Both of these settings can be configured in the content group, which stores the cached objects. We can do this by opening a content group, and going to Others | Flash Crowd | Prefetch. Here, we can define both of these values within the group. Under Prefetch, we have to define how often NetScaler should evaluate the objects in the cache and check the expiration, and define how often it should refresh the cache. In the same pane, we can also see the active flash cache.

There are of course other configurations that we can set to improve the caching mechanism. By default, when we set up a cache policy, it will cache everything that is picked up by the rule.
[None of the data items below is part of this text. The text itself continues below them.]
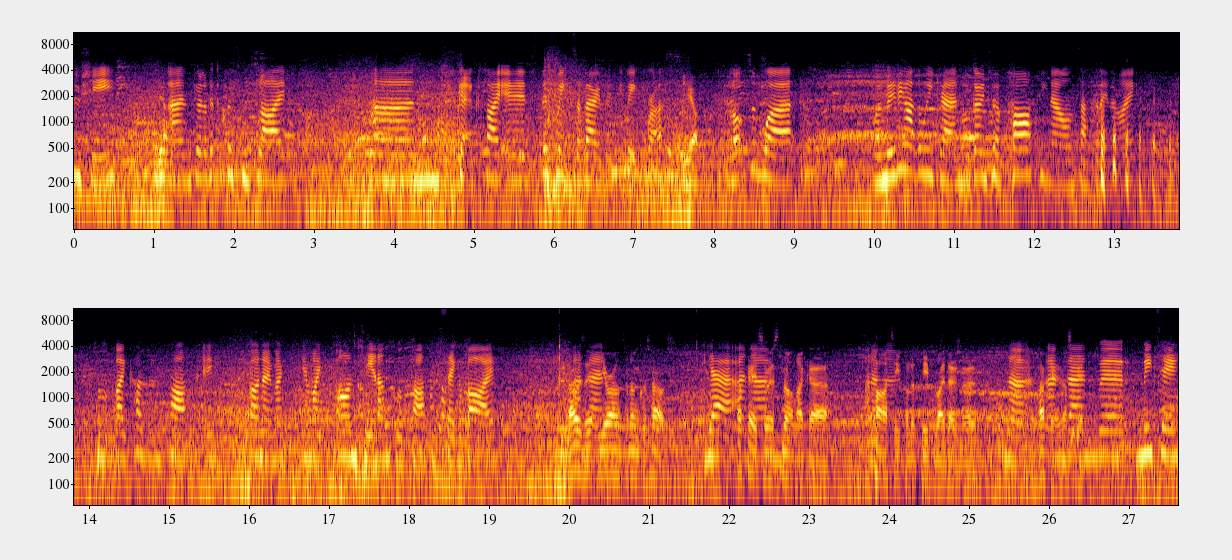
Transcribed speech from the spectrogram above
sushi and go look at the Christmas lights and get excited. This week is a very busy week for us. Yep. Lots of work. We're moving out the weekend. We're going to a party now on Saturday night. my cousin's party. Oh no, my yeah, my auntie and uncle's party to say goodbye. How is And it then- your aunt and uncle's house? Yeah. and, Okay, so um, it's not like a party know. full of people I don't know. No. Okay, and then we're meeting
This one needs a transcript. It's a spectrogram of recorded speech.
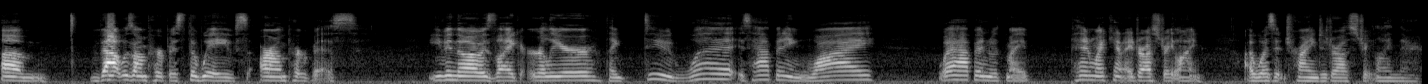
Um, that was on purpose. The waves are on purpose. Even though I was like earlier, like, dude, what is happening? Why? What happened with my pen? Why can't I draw a straight line? I wasn't trying to draw a straight line there.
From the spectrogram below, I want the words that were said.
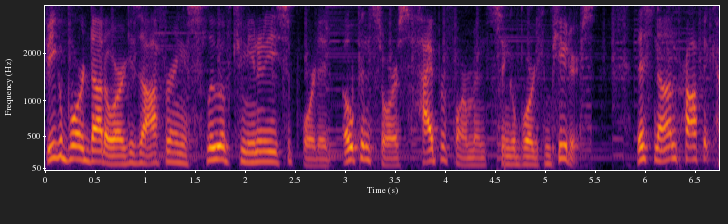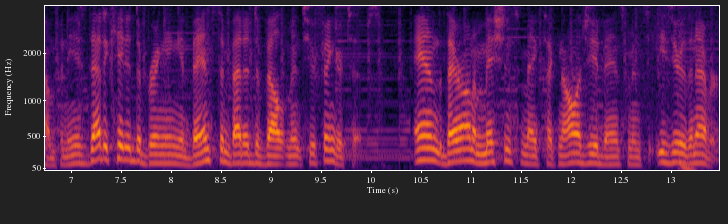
BeagleBoard.org is offering a slew of community-supported, open-source, high-performance single-board computers. This nonprofit company is dedicated to bringing advanced embedded development to your fingertips, and they're on a mission to make technology advancements easier than ever.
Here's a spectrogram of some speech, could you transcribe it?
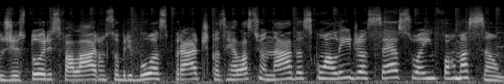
Os gestores falaram sobre boas práticas relacionadas com a Lei de Acesso à Informação.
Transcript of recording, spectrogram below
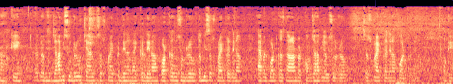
ओके तो अभी जहाँ भी सुन रहे हो चैनल को सब्सक्राइब कर देना लाइक कर देना। पॉडकास्ट भी सुन रहे हो, तब भी सब्सक्राइब कर देना। Apple podcast Gaana dot com जहाँ भी अभी सुन रहे हो सब्सक्राइब कर देना फॉलो कर देना। Okay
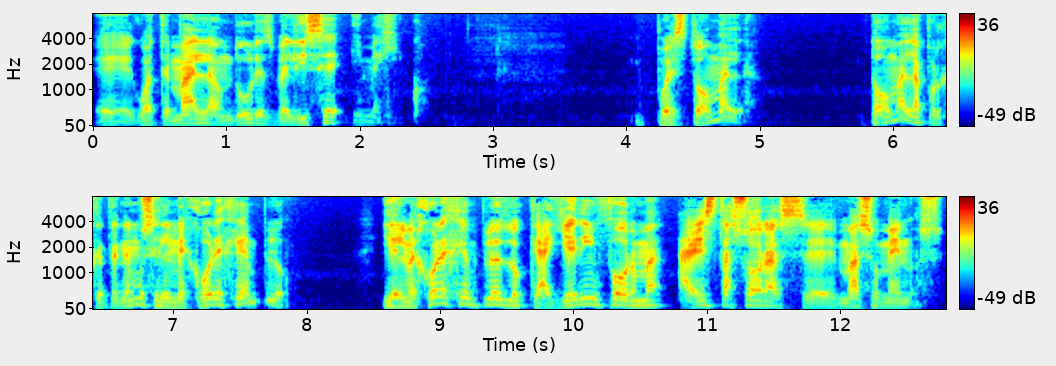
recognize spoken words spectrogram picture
eh, Guatemala, Honduras, Belice y México. Pues tómala, tómala porque tenemos el mejor ejemplo. Y el mejor ejemplo es lo que ayer informa, a estas horas eh, más o menos,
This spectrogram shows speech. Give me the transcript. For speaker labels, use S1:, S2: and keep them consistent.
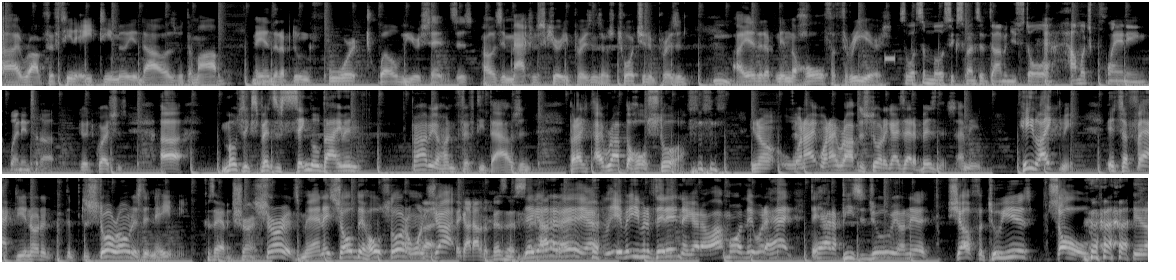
S1: I robbed 15 to 18 million dollars with the mob. I ended up doing four 12 year sentences. I was in maximum security prisons. I was tortured in prison. I ended up in the hole for three years.
S2: So what's the most expensive diamond you stole and how much planning went into that?
S1: Good questions. Uh, most expensive single diamond, probably 150,000. But I, I robbed the whole store. you know, when I when I robbed the store, the guy's out of business. I mean, he liked me. It's a fact. You know, the, the, the store owners didn't hate me.
S2: Because they have insurance.
S1: Insurance, man. They sold their whole store in one
S2: Right.
S1: shot.
S2: They got out of the business.
S1: They got
S2: had to.
S1: hey, if, even if they didn't, they got a lot more than they would have had. They had a piece of jewelry on their shelf for two years, sold. you know.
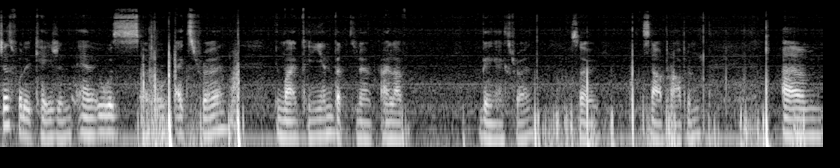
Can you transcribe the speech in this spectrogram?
just for the occasion. And it was so extra in my opinion but you know I love being extra so it's not a problem. Um,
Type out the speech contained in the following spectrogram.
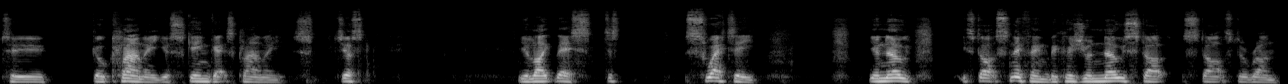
to go clammy. Your skin gets clammy. Just, you're like this, just sweaty. Your nose, you start sniffing because your nose start, starts to run.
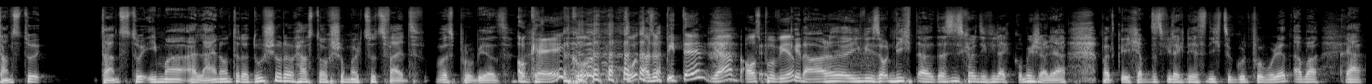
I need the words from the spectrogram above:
Tanzt du, tanzt du immer alleine unter der Dusche oder hast du auch schon mal zu zweit was probiert? Okay, gut, gut. Also bitte, ja, ausprobieren. Genau, also irgendwie so nicht, äh, das ist könnte vielleicht komisch an, ja. Warte, Ich habe das vielleicht jetzt nicht so gut formuliert, aber ja,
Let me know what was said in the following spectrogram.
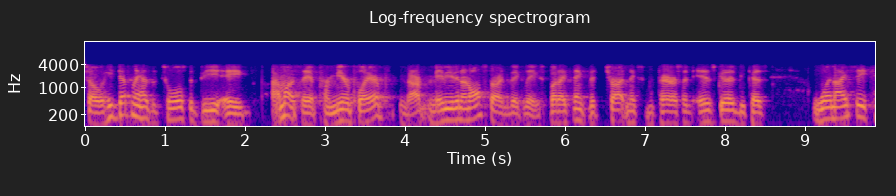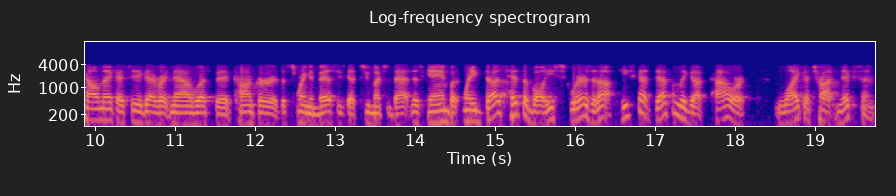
So he definitely has the tools to be a, I want to say a premier player, maybe even an all-star in the big leagues. But I think the Trot Nixon comparison is good because – when I see Kelenic, I see a guy right now who has to conquer the swing and miss. He's got too much of that in this game. But when he does hit the ball, he squares it up. He's got definitely got power like a Trot Nixon.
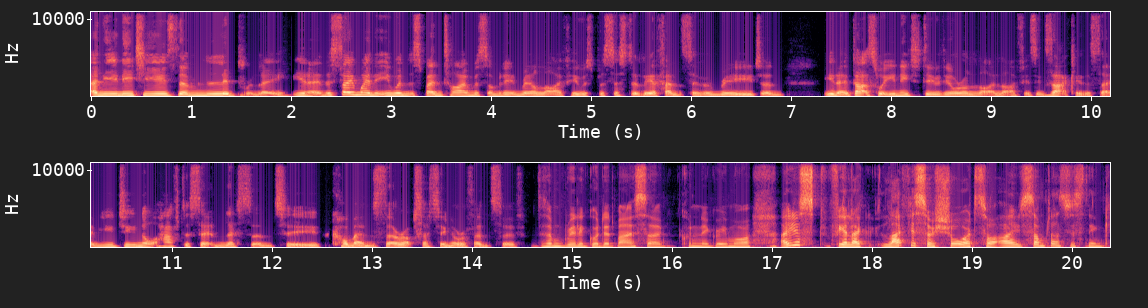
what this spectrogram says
And you need to use them liberally, you know, the same way that you wouldn't spend time with somebody in real life who was persistently offensive and rude and you know that's what you need to do with your online life. It's exactly the same. You do not have to sit and listen to comments that are upsetting or offensive. Some really good advice. I couldn't agree more. I just feel like life is so short so i sometimes just think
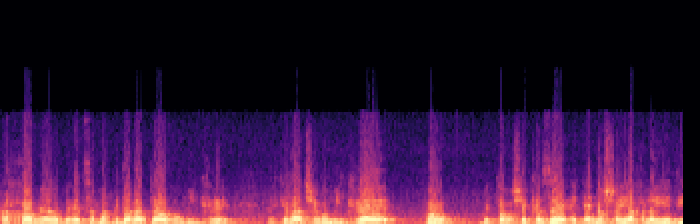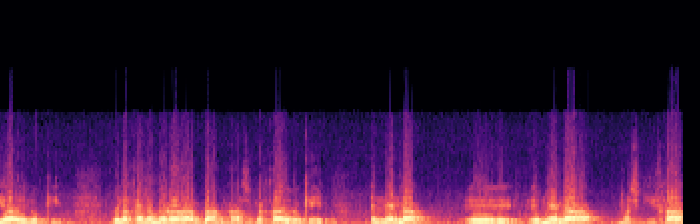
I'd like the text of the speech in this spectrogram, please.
החומר בעצם הגדרתו הוא מקרה, וכיוון שהוא מקרה, הוא בתור שכזה איננו שייך לידיעה האלוקית. ולכן אומר הרמב"ם, ההשגחה האלוקית איננה אה, איננה משגיחה,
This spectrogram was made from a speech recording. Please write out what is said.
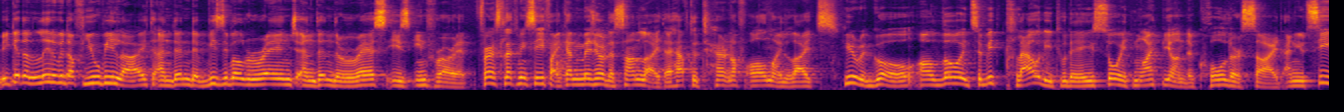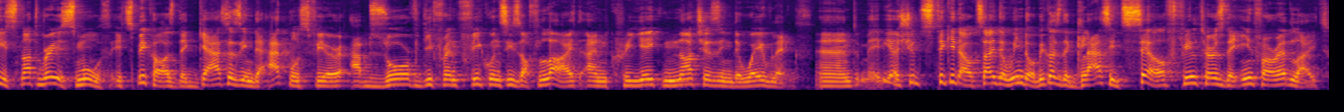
we get a little bit of UV light and then the visible range and then the rest is infrared. First let me see if I can measure the sunlight. I have to turn off all my lights. Here we go. Although it's a bit cloudy today so it might be on the colder side and you see it's not very smooth. It's because the gases in the atmosphere absorb different frequencies of light and create notches in the wavelength. And maybe I should stick it outside the window because the glass itself filters the infrared light.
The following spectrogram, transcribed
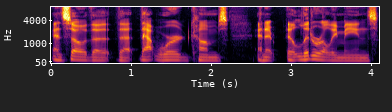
And so the that that word comes, and it it literally means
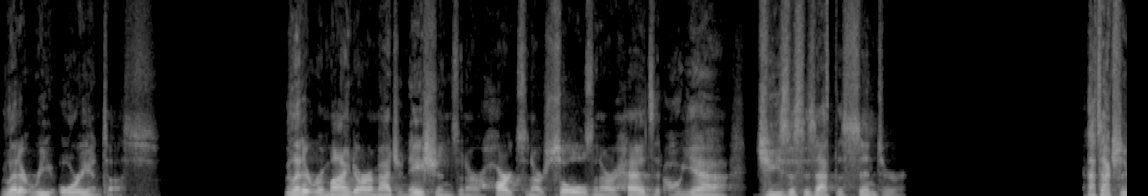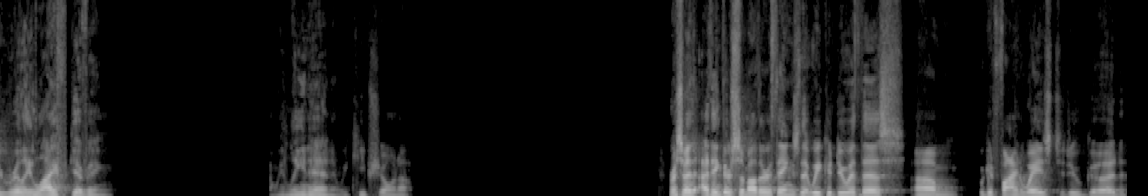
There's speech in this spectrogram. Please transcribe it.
we let it reorient us. We let it remind our imaginations and our hearts and our souls and our heads that, oh, yeah, Jesus is at the center. And that's actually really life giving. And we lean in and we keep showing up. So I think there's some other things that we could do with this. Um, we could find ways to do good.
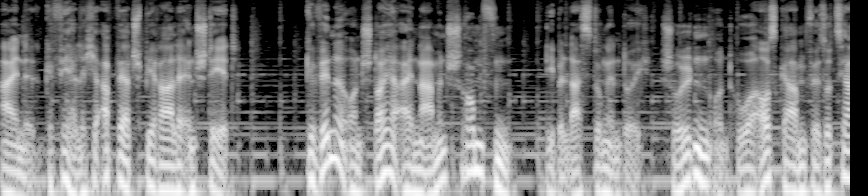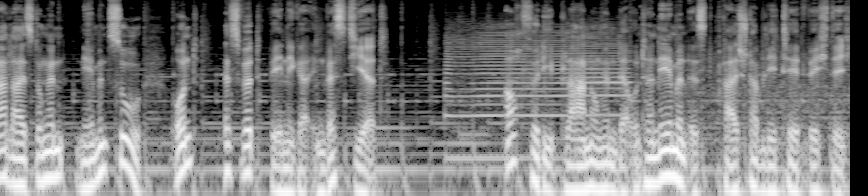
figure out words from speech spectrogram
Eine gefährliche Abwärtsspirale entsteht. Gewinne und Steuereinnahmen schrumpfen, die Belastungen durch Schulden und hohe Ausgaben für Sozialleistungen nehmen zu und es wird weniger investiert. Auch für die Planungen der Unternehmen ist Preisstabilität wichtig.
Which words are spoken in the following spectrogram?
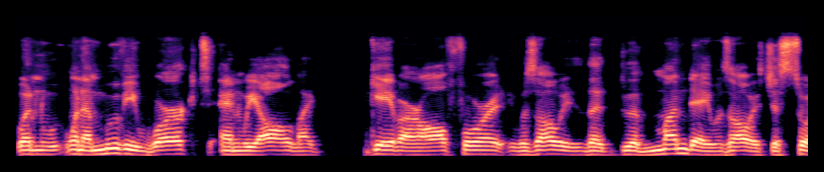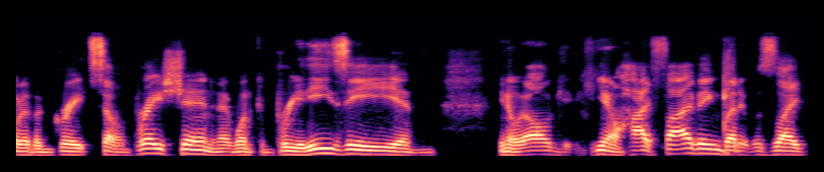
when when a movie worked and we all like gave our all for it. It was always the the Monday was always just sort of a great celebration, and everyone could breathe easy and you know, all you know, high fiving, but it was like,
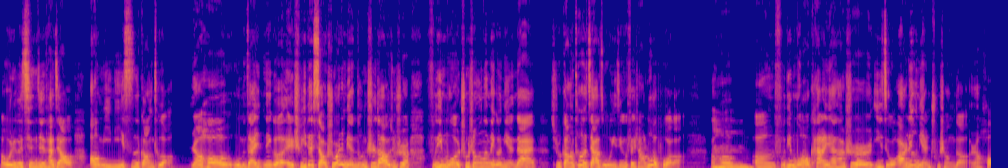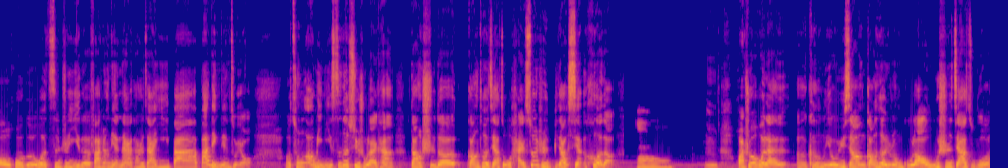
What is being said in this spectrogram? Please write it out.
啊。我这个亲戚他叫奥米尼斯冈特。然后我们在那个 H.P 的小说里面能知道，就是伏地魔出生的那个年代，就是冈特家族已经非常落魄了。然后，嗯，伏地魔我看了一下，他是一九二六年出生的。然后霍格沃茨之遗的发生年代，他是在一八八零年左右。然后从奥米尼斯的叙述来看，当时的冈特家族还算是比较显赫的。哦，嗯，话说回来，呃，可能由于像冈特这种古老巫师家族，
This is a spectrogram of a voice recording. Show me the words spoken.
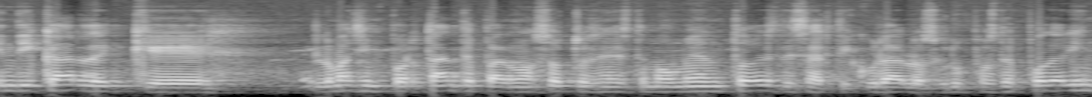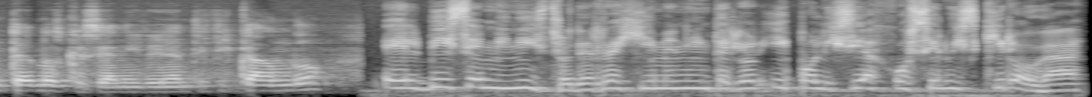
indicar de que lo más importante para nosotros en este momento es desarticular los grupos de poder internos que se han ido identificando. El viceministro de Régimen Interior y Policía José Luis Quiroga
If we have multiple load-balanced services and we have caching enabled, the cache space will fill up quickly. There are of course some web services that are more frequently accessed than others, so we do not want the less-accessed resources to fill up the cache space. We can attach a rule that defines the minimum number of requests to a server before the caching rule gets enabled. In this way we can make sure that the most active web services get better usage of the cache. This configuration can be set under Content Group | Memory | Do Not Cache, if the hits are less. The number here is again dependent on the amount of traffic going towards the different web services. If you are unsure about the amount of traffic going to the different vServers and services, you can use CLI commands.

For services, the following CLI command is used:

Stat service servicename

For vServers, the following CLI command is used:

Stat lb vserver vservername

This gives you a general idea of where to set the hit rate of objects that have been fetched from the cache.


If you are unsure of the prefix on a CLI command, you can use the Tab key. For example, if you type stat and press the Tab key, you will get a list of the available options.

It is important to note that you can use the compression feature with the caching feature. This enables NetScaler to send compressed data from the cache to the clients that support compression.

If you want to see a graphical overview of the policies and their statistics for a vServer, you can check the visualizer feature. This can be done by right-clicking on a vServer in the NetScaler GUI and choosing Visualizer. This can be seen in the following screenshot:

Fine-tuning caching

Here, we can choose filters based upon what we want to display in the GUI. If we choose Caching and Compression from the top pane, we can see what policies are attached to the vServer. Also, we can view statistics for a policy by marking it. This is a good way to see what policies are actually attached to a vServer and what its statistics are.


We have now configured compression and caching for NetScaler. Both of these features provide a drastic improvement of web services. They might use more CPU and memory in NetScaler. So, you need to plan properly.

In the next chapter, we will go through how we can configure high availability, application firewall, and traffic analysis.